= What to do =
Pictures are to be left out, and every entry repeated exactly.

= Dataset =
▬▬▬▬▬▬▬▬▬▬

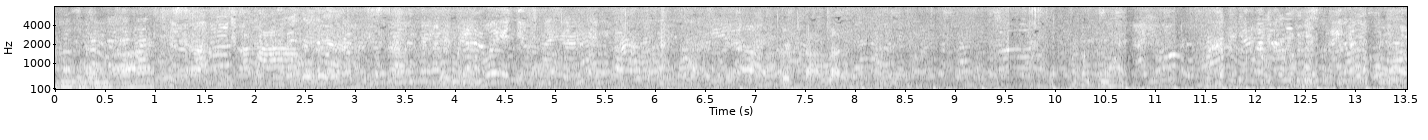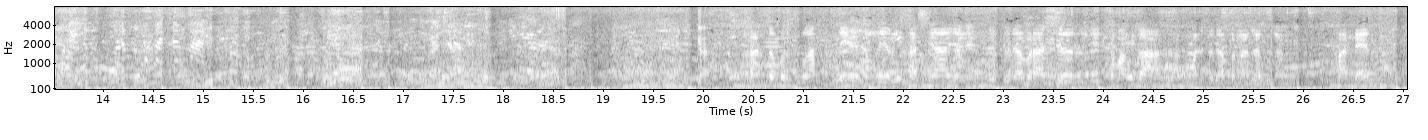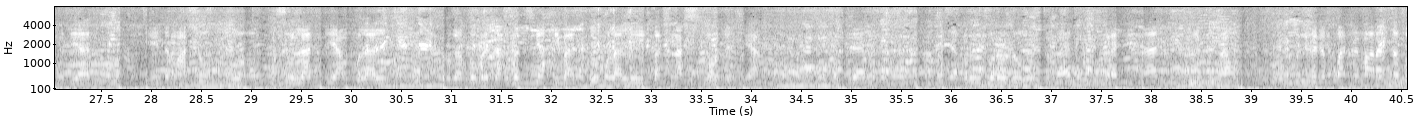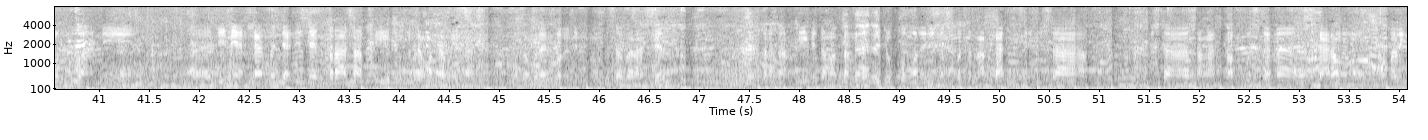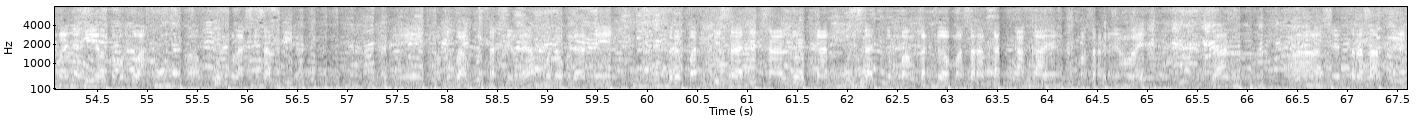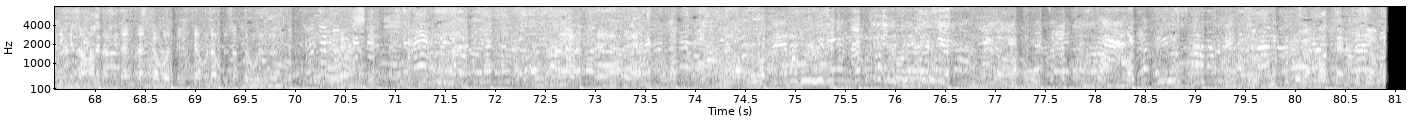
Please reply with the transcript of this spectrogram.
Pembukaan. Rasa berbuah ini memang yang khasnya yang sudah berhasil di Semangka. Kemarin sudah pernah dilakukan panen, kemudian ini termasuk usulan yang melalui program pemerintah Siak dibantu melalui Basnas Kabupaten Siak. Kemudian uh, banyak produk-produk usulan, kerajinan, memang ke depan memang rasa berbuah ini uh, diniatkan menjadi sentra sapi untuk kecamatan Minas. Mudah-mudahan kalau ini memang bisa berhasil, sentra sapi kecamatan Minas didukung oleh dinas peternakan ini bisa bisa sangat bagus karena sekarang memang paling banyak di rata bertuah uh, populasi sapi ya. Ini bagus bagus hasilnya. Mudah-mudahan ini ke depan bisa disalurkan, bisa dikembangkan ke masyarakat kakak yang masyarakat yang lain dan uh, sentra sapi di kecamatan Minas dan Kabupaten Siak mudah bisa terus. Terima kasih.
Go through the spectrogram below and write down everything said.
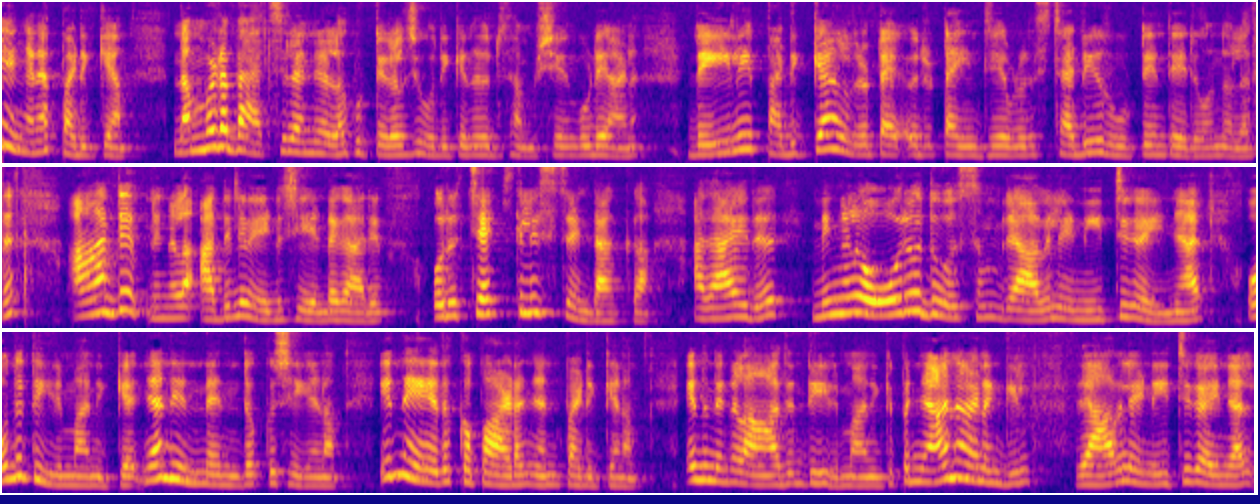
എങ്ങനെ പഠിക്കാം? നമ്മുടെ ബാച്ചിൽ തന്നെയുള്ള കുട്ടികൾ ചോദിക്കുന്ന ഒരു സംശയം കൂടിയാണ്. ഡെയിലി പഠിക്കാനുള്ളൊരു ടൈ ഒരു ടൈം ടേബിൾ ഒരു സ്റ്റഡി റൂട്ടീൻ തരുമോ എന്നുള്ളത്. ആദ്യം നിങ്ങൾ അതിന് വേണ്ടി ചെയ്യേണ്ട കാര്യം ഒരു ചെക്ക് ലിസ്റ്റ് ഉണ്ടാക്കുക. അതായത് നിങ്ങൾ ഓരോ ദിവസം രാവിലെ എണീറ്റ് കഴിഞ്ഞാൽ ഒന്ന് തീരുമാനിക്കുക ഞാൻ ഇന്ന് എന്തൊക്കെ ചെയ്യണം? ഇന്ന് ഏതൊക്കെ പാഠം ഞാൻ പഠിക്കണം? എന്ന് നിങ്ങൾ ആദ്യം തീരുമാനിക്കുക. ഇപ്പം ഞാനാണെങ്കിൽ രാവിലെ എണീറ്റ് കഴിഞ്ഞാൽ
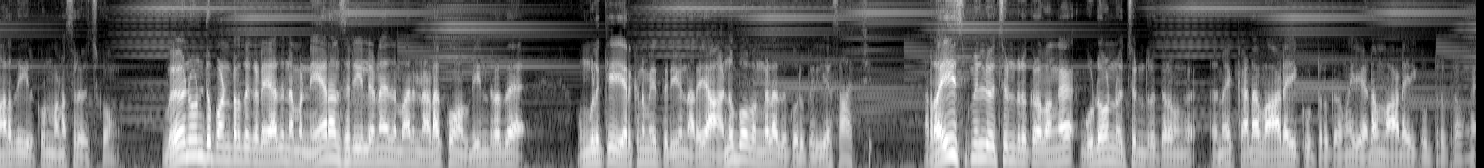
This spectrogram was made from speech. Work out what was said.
மறதி இருக்குன்னு மனசில் வச்சுக்கோங்க. வேணும்ன்ட்டு பண்ணுறது கிடையாது. நம்ம நேரம் சரியில்லைன்னா இந்த மாதிரி நடக்கும் அப்படின்றத உங்களுக்கே ஏற்கனவே தெரியும். நிறையா அனுபவங்கள் அதுக்கு ஒரு பெரிய சாட்சி. ரைஸ் மில் வச்சுட்டு இருக்கிறவங்க குடோன் வச்சுட்டு இருக்கிறவங்க அது மாதிரி கடை வாடகைக்கு கூட்டிருக்கிறவங்க இடம் வாடகைக்கு கூட்டிருக்கிறவங்க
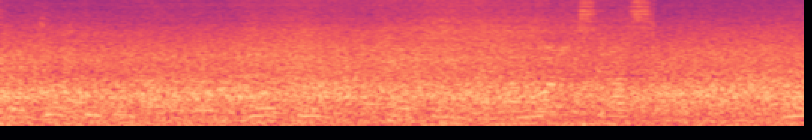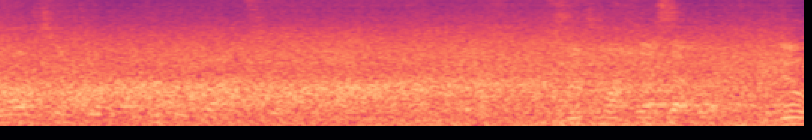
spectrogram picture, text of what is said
Sete de outubro. De outubro. O ano que você nasceu. 1984, senhor. Última agora. Viu?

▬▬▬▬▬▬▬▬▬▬

= Result of the exercise =
Please reply with the transcript of this spectrogram.
Pembukaan. Rasa berbuah ini memang yang khasnya yang sudah berhasil di Semangka. Kemarin sudah pernah dilakukan panen, kemudian ini termasuk usulan yang melalui program pemerintah Siak dibantu melalui Basnas Kabupaten Siak. Kemudian uh, banyak produk-produk usulan, kerajinan, memang ke depan memang rasa berbuah ini uh, diniatkan menjadi sentra sapi untuk kecamatan Minas. Mudah-mudahan kalau ini memang bisa berhasil, sentra sapi kecamatan Minas didukung oleh dinas peternakan ini bisa bisa sangat bagus karena sekarang memang paling banyak di rata bertuah uh, populasi sapi ya. Ini bagus bagus hasilnya. Mudah-mudahan ini ke depan bisa disalurkan, bisa dikembangkan ke masyarakat kakak yang masyarakat yang lain dan uh, sentra sapi di kecamatan Minas dan Kabupaten Siak mudah bisa terus. Terima kasih.
Go through the spectrogram below and write down everything said.
എങ്ങനെ പഠിക്കാം? നമ്മുടെ ബാച്ചിൽ തന്നെയുള്ള കുട്ടികൾ ചോദിക്കുന്ന ഒരു സംശയം കൂടിയാണ്. ഡെയിലി പഠിക്കാനുള്ളൊരു ടൈ ഒരു ടൈം ടേബിൾ ഒരു സ്റ്റഡി റൂട്ടീൻ തരുമോ എന്നുള്ളത്. ആദ്യം നിങ്ങൾ അതിന് വേണ്ടി ചെയ്യേണ്ട കാര്യം ഒരു ചെക്ക് ലിസ്റ്റ് ഉണ്ടാക്കുക. അതായത് നിങ്ങൾ ഓരോ ദിവസം രാവിലെ എണീറ്റ് കഴിഞ്ഞാൽ ഒന്ന് തീരുമാനിക്കുക ഞാൻ ഇന്ന് എന്തൊക്കെ ചെയ്യണം? ഇന്ന് ഏതൊക്കെ പാഠം ഞാൻ പഠിക്കണം? എന്ന് നിങ്ങൾ ആദ്യം തീരുമാനിക്കുക. ഇപ്പം ഞാനാണെങ്കിൽ രാവിലെ എണീറ്റ് കഴിഞ്ഞാൽ
This spectrogram was made from speech. Work out what was said.
மறதி இருக்குன்னு மனசில் வச்சுக்கோங்க. வேணும்ன்ட்டு பண்ணுறது கிடையாது. நம்ம நேரம் சரியில்லைன்னா இந்த மாதிரி நடக்கும் அப்படின்றத உங்களுக்கே ஏற்கனவே தெரியும். நிறையா அனுபவங்கள் அதுக்கு ஒரு பெரிய சாட்சி. ரைஸ் மில் வச்சுட்டு இருக்கிறவங்க குடோன் வச்சுட்டு இருக்கிறவங்க அது மாதிரி கடை வாடகைக்கு கூட்டிருக்கிறவங்க இடம் வாடகைக்கு கூட்டிருக்கிறவங்க
spectrogram picture, text of what is said
Sete de outubro. De outubro. O ano que você nasceu. 1984, senhor. Última agora. Viu?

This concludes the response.